As this represents a very good fit to the profile, it would be useful to save the project (do File/Save project from the main GSAS-II data tree menu) and make a new instrument file (do Operations/Save profile from the Instrument Parameters menu; you can overwrite the existing one). I did try to refine beta-q; that gave a failed refinement. However, the material used for the calibration (SRM 660b La10B6) does have some sample broadening. As this almost always shows up as a Lorentzian contribution to the peak profiles one can accommodate it by refining X and Y. After refining them I get a substantial improvement Rwp=3.24% and there are considerable changes in the other coefficients because they no longer have to compensate for the missing Lorentzian component. Their values then represent the instrument contribution to the profile.

The profile fit is almost perfect

I’ve switched back to a q plot and positioned the difference curve to be about zero.

Step 4. Check diffractometer constants
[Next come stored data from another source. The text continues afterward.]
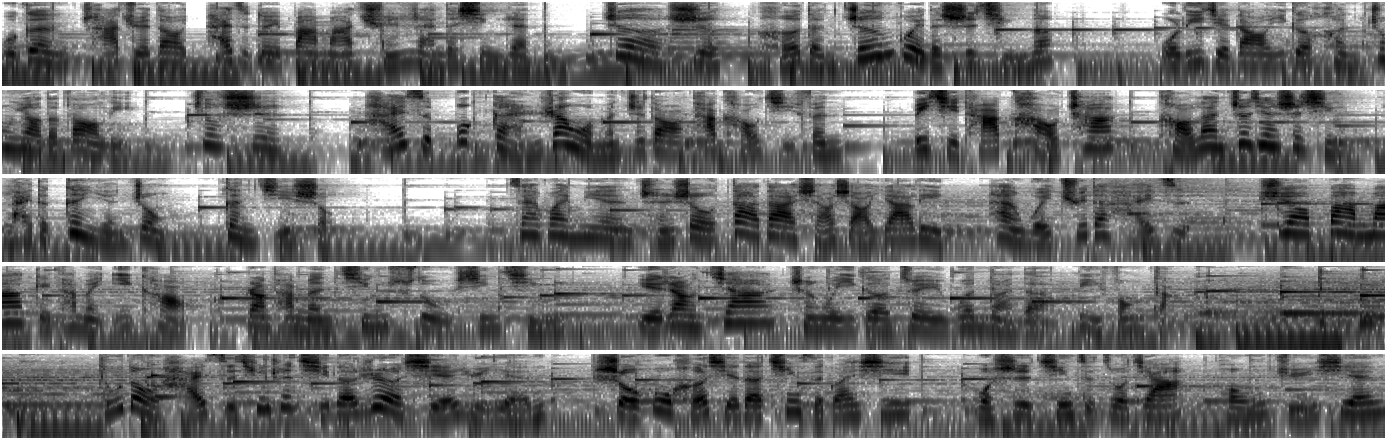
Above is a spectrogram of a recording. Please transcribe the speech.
我更察觉到孩子对爸妈全然的信任，这是何等珍贵的事情呢？我理解到一个很重要的道理，就是孩子不敢让我们知道他考几分，比起他考差、考烂这件事情来得更严重、更棘手。在外面承受大大小小压力和委屈的孩子，需要爸妈给他们依靠，让他们倾诉心情，也让家成为一个最温暖的避风港。读懂孩子青春期的热血语言，守护和谐的亲子关系。我是亲子作家彭菊仙。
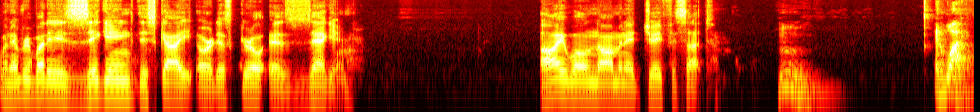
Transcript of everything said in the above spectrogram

Since these calibration fits for profile coefficients varied the peak positions, a final check on the diffractometer constants is needed. To do this, the new peak positions need to be loaded into the Index Peak List (do Operations/Load/Reload in that menu). Notice that the Index peaks are no longer indexed. In Unit Cells List, press the Show hkl positions button; this will index the lines. The go to Instrument Parameters and uncheck all the profile coefficient Refine? boxes; then check those you varied at the beginning of the tutorial (difC, difA & Zero). Do Operations/Calibrate. The agreement shows some deviations at very short d-spacing that weren’t evident in the initial calibration.

You will need to add the difB parameter to the fit. Check the box and repeat Operations/Calibrate. The fit now is better apart from a few stragglers at low d-spacings

These are very weak peaks whose position was poorly determined. Almost all the rest are within a 1TOF bin width around zero. Save the project (File/Save project in the main GSAS-II data tree menu).

Step 5. Make instrument parameter file

We now have a fully calibrated instrument with diffractometer coefficients and profile coefficients. Uncheck all refinement boxes and set X and Y back to zero. You should have

This removes from the instrument parameters any sample broadening effects and thus the remaining parameters are only dependent on the instrument. To make an instrument parameter file do Operations/Save profile; choose a suitable name expressing the particular instrument configuration used in collecting the calibration data. I named it POWGEN_1066.instprm (with the default extension) to reflect the wavelength band used to collect it on POWGEN. This completes this tutorial.